Egypt's fans defiantly claimed ownership over their clubs. Once the revolution began, the fans played a key role in breaking the barrier of fear for the masses -- they approached Egyptians who had never spoken out against the government, brought them to demonstrations in Tahrir Square, and pressured them to remain once security forces cracked down.

Qatar, a country with a negligible soccer background or infrastructure, was a controversial winner of the right to host the 2022 World Cup, which will be held in November and December to minimise the impact of the desert state’s harsh climate. Evidently, Qatar has been the most visible in the region when it comes to investment in sport. The start of the Sheikh Hamad Bin Khalifa’s era announced a beginning of the political process of modernization in the country. In relation to sport, the policy of marketing for better international visibility took an important turn with the organization of the 2006 Asian Games held in Doha. Moreover, winning the bid to host the 2022 FIFA World Cup was celebrated by the country’s political and business leaders as a historical moment for sport not only for Qatar, but for the whole region. It will be the first mega event to be held in an Arab country. Sport might be seen as the vehicle par excellence for the promotion of Qatar under the leadership of Khalifa’s family. It is true that, just by looking at the wide range of sports facilities and international sports events held in the country, every year, Qatar can be seen today as a lucrative destination for sport industry.

The six Arab countries, namely Saudi Arabia, Yemen, Mauritania, the United Arab Emirates, Bahrain and Egypt, which in last June cut ties with Qatar wrote to world soccer’s governing body FIFA, requesting it be stripped of hosting the 2022 World Cup because they consider the Gulf state to be a “base of terrorism”. The Qatari officials believe that the Saudi-led blockade wouldnot impact Qatar's preparations for the 2022 FIFA World Cup. Qatar is committed to spend at least $200 billion on new stadiums, infrastructure, and even vowed to build a new city.  Qatar is building or refurbishing eight stadiums for the 2022 event.

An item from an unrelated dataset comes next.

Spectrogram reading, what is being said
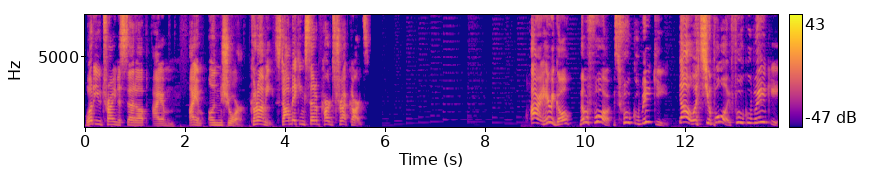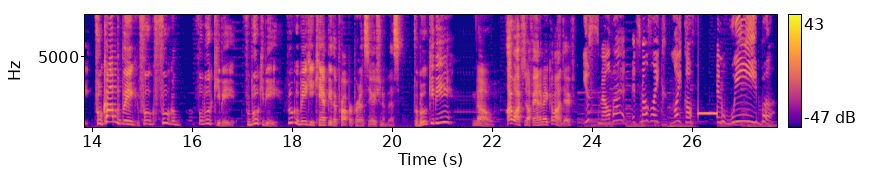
what are you trying to set up? I am I am unsure. Konami, stop making setup cards trap cards. All right, here we go. Number four is Fukubiki. Yo, it's your boy, Fukubiki. Fukabiki, Fuk, Fuk, Fubukibi. Fubukibi. Fukubiki can't be the proper pronunciation of this. Fubukibi? No. I watched enough anime. Come on, Dave. You smell that? It smells like like a f***ing weeb.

Al-Wakrah, a 40,000-seat stadium, being built for the football World Cup 2022 will be ready on schedule in 2018 despite sanctions imposed by Gulf neighbours, coming next in line after Khalifa stadium, which was completed in May 2017. Hosting the tournament has become "a do-or-die" project for Qatar.